GigaSpaces Technologies and Metaswitch are launching an on-demand lab to help network engineers become better informed about deploying and managing network-functions virtualization environments.
The companies want to give users a cheaper and easier way to learn about network-functions virtualization (NFV) by offering on-demand access to a fully configured lab. GigaSpaces officials first announced the NFV Lab in April during the OpenStack Summit, and now GigaSpaces and Metaswitch are showing off the lab at the Metaswitch Forum 2016 user conference this week in Scottsdale, Ariz.
The NFV Lab offers a private OpenStack environment, the Cloudify open-source TOSCA-based cloud orchestration platform and the Clearwater open-source vIMs virtualized network function (VNF) project. Through the lab, users not only can learn about NFV, but also can create their first VNF deployment for free. Operators hope the lab will help accelerate the learning and adoption of NFV.
"Operators of large networks need an easily accessible resource to help their engineers learn about NFV," GigaSpaces CTO Nati Shalom said in a statement. "That's what the NFV Lab is all about. In minutes, experienced network engineers can be working live in a dev/test ready environment, without the hassle, time and expense of setting up their own lab. It removes a huge barrier to learning."
NFV and software-defined networking (SDN) are changing the way networks are deployed and managed. They promise more agile, programmable and scalable networks by putting the control plane and network tasks into software.

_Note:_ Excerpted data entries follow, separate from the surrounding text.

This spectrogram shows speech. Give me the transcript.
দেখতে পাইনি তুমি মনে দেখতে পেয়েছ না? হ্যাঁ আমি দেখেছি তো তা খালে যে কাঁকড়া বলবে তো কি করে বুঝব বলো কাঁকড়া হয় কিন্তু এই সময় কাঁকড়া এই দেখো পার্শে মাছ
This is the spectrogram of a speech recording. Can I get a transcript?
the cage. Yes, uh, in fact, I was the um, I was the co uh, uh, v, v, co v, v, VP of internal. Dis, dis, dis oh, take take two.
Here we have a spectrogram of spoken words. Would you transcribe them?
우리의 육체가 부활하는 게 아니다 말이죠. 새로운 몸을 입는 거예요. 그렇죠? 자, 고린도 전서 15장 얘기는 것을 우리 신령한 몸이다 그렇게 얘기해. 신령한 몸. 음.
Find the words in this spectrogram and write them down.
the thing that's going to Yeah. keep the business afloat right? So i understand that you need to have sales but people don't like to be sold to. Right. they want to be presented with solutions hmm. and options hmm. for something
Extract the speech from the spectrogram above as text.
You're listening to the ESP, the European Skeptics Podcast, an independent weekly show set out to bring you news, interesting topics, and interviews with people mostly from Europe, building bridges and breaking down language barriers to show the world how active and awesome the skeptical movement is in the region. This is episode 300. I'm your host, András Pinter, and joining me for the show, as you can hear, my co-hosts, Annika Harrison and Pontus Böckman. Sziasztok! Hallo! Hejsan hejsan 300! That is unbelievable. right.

In an interview on the Gartner Website in February, Martina Kurth, research director for Gartner, said both NFV and SDN will have a significant impact on the market, particularly among communications service providers (CSPs), over the next several years.

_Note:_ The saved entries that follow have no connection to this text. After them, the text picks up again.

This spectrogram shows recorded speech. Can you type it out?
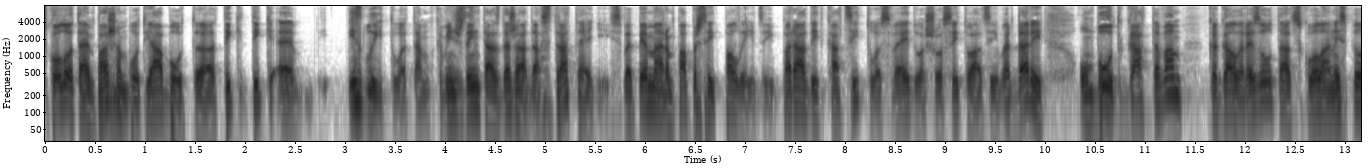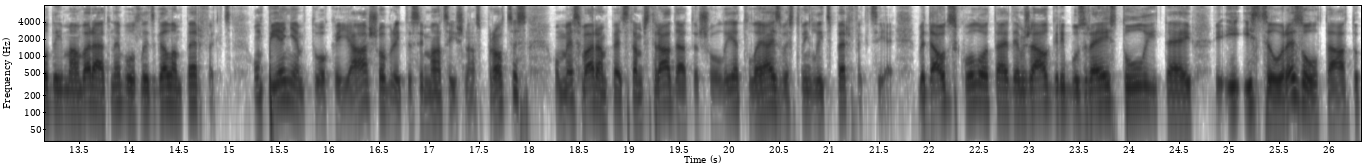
skolotājiem pašam būtu jābūt tik, tik izglītotam, ka viņš zina tās dažādas stratēģijas, vai, piemēram, paprasīt palīdzību, parādīt, kā citos veidos šo situāciju var darīt, un būt gatavam, ka gala rezultāts skolēna izpildījumā varētu nebūt līdz galam perfekts. Un pieņemt to, ka jā, šobrīd tas ir mācīšanās process, un mēs varam pēc tam strādāt ar šo lietu, lai aizvestu viņu līdz perfekcijai. Bet daudz skolotāji, diemžēl, grib uzreiz tūlītēju izcilu rezultātu,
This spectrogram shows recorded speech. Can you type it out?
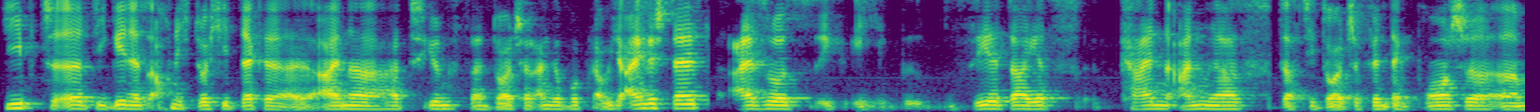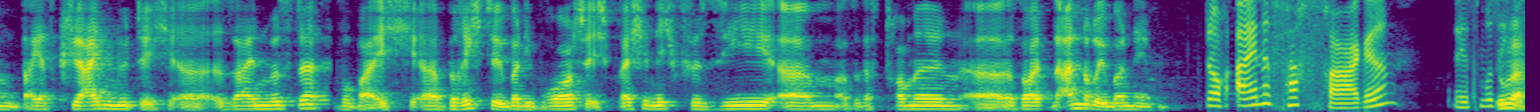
gibt, äh, die gehen jetzt auch nicht durch die Decke. Äh, einer hat jüngst sein Deutschland-Angebot, glaube ich, eingestellt. Also ich, ich, sehe da jetzt keinen Anlass, dass die deutsche Fintech-Branche ähm, da jetzt kleinmütig äh, sein müsste. Wobei ich äh, berichte über die Branche, ich spreche nicht für sie. Ähm, also das Trommeln äh, sollten andere übernehmen. Noch eine Fachfrage. Jetzt muss ich mich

"Existing network and operational infrastructures cannot provide the flexibility required to enable and run new digital services, such as those related to the Internet of things … or machine-to-machine communications (M2M)," Kurth said. "A network architecture that was designed for millions of humans making voice calls is simply not suitable to reliably allow billions of devices (or 'things') to communicate in near-real time. This will trigger significant investments in more agile, cloud-centric, software-driven infrastructures for CSPs."
CSPs worldwide are evaluating the technologies or already have "lower-scale commercial projects," she said. They can expect "significant savings as they move away from expensive, dedicated, proprietary hardware toward the cheaper, general-purpose hardware that is typical of SDN implementations. This shift will also dramatically reduce the time it takes to 'switch on' new services, and will allow more flexibility in scaling resources in line with business demand."